Today we will solve the problem of finding magnetic vector potential of a rotating, uniformly charged spherical shell. We won’t discuss the general idea behind the vector potential (how it follows from Helmholtz theorem, and gauge freedom etc) and how its defined. That will be part of a conceptual lecture and will be available when the same would be created. The offline version is available, but the web version will call for a special priority to be assigned.

The problem is quite well defined. We just need to follow the straightforward method of implementing the basic definitions and carrying out the required steps. But we need to be mindful of the framework in which we need to accomplish these steps.

The framework I am talking about here is the coordinate system we need to set in order to solve the problem.
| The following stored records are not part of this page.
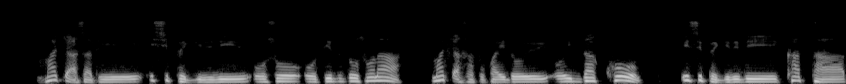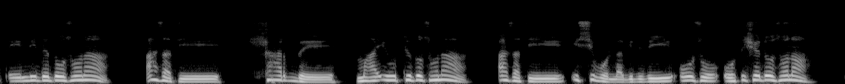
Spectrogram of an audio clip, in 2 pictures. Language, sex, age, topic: Gamo, female, 18-24, agriculture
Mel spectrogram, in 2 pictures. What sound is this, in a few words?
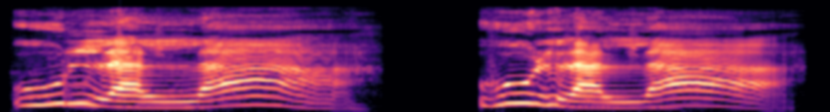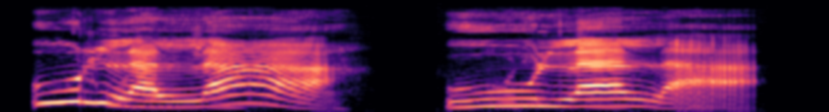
female voice sexy ooh la la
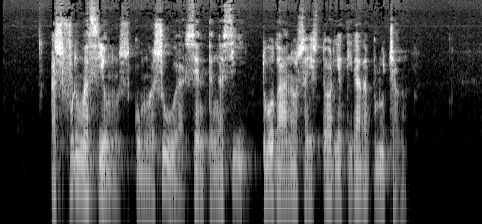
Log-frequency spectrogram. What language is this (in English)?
Galician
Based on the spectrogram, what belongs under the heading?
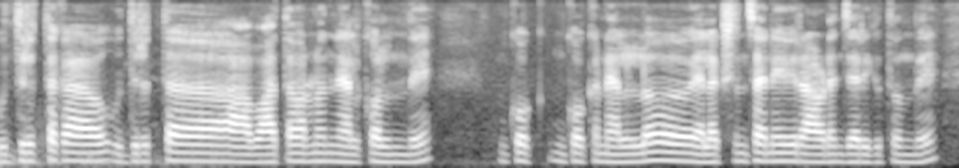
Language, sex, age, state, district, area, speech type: Telugu, male, 18-30, Andhra Pradesh, Eluru, rural, spontaneous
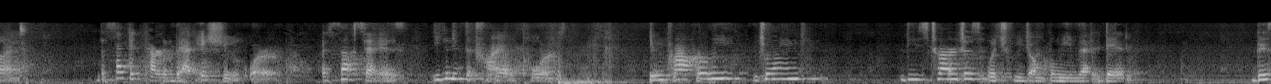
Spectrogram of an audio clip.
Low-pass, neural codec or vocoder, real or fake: 7.2 kHz; codec, 16 kHz in and 24 kHz out, 0.6 kbps, FireRedTTS-2 codec; fake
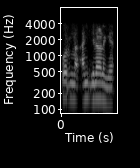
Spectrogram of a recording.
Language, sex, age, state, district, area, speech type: Tamil, male, 60+, Tamil Nadu, Nilgiris, rural, conversation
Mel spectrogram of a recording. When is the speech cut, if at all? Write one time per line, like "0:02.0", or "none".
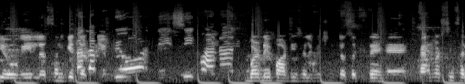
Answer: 0:02.3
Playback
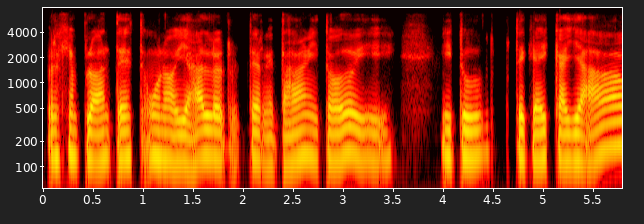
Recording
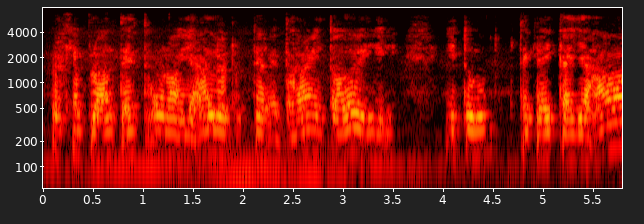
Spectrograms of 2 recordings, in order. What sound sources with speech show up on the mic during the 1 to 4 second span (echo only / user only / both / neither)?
echo only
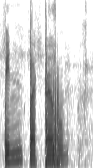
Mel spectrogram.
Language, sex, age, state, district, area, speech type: Tamil, male, 18-30, Tamil Nadu, Namakkal, rural, read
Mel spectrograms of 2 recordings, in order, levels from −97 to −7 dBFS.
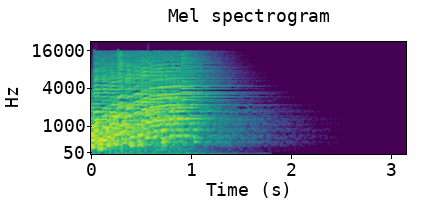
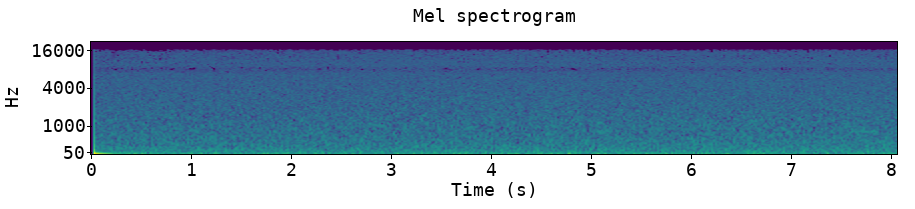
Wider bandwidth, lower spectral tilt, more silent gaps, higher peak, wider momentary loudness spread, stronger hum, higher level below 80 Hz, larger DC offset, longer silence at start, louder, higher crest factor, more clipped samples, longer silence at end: about the same, 16 kHz vs 17 kHz; second, -1 dB/octave vs -3 dB/octave; neither; first, 0 dBFS vs -14 dBFS; first, 14 LU vs 1 LU; neither; second, -54 dBFS vs -46 dBFS; neither; about the same, 0 s vs 0 s; first, -11 LUFS vs -44 LUFS; second, 16 dB vs 24 dB; neither; first, 1.9 s vs 0 s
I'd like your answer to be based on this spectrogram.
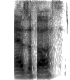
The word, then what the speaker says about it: Azathoth: Yeah, I think this is definitely in contention with the Azathoth. I think that's how you pronounce it. – Yeah, you're right.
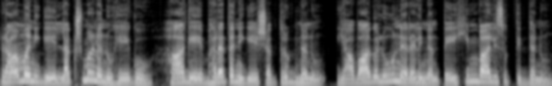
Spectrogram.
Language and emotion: Kannada, neutral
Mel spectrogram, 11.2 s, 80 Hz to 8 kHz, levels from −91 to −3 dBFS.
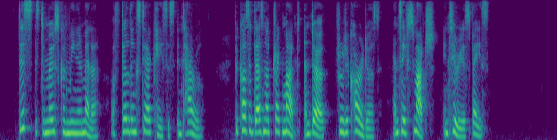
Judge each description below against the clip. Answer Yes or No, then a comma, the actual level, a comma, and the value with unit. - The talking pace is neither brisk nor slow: Yes, average, 145 wpm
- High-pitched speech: Yes, high, 245 Hz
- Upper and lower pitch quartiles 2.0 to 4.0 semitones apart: Yes, average, 3.6 semitones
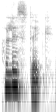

Notice that the problem has been stated in the spherical coordinate system (which has been discussed couple of times in this website). But we need not worry about all the aspects of this coordinate system, we will only pick on those which are immediately applicable to our problem.

While this choice of the system where the polar axis (z-axis, wrt which the polar angle θ is measured in a r, θ, φ spherical coordinate system) coincides with the angular velocity vector ω is very natural, it isn’t the most convenient for carrying out the ensuing integral for the vector potential A.

read more Magnetic vector potential of a rotating uniformly charged shell.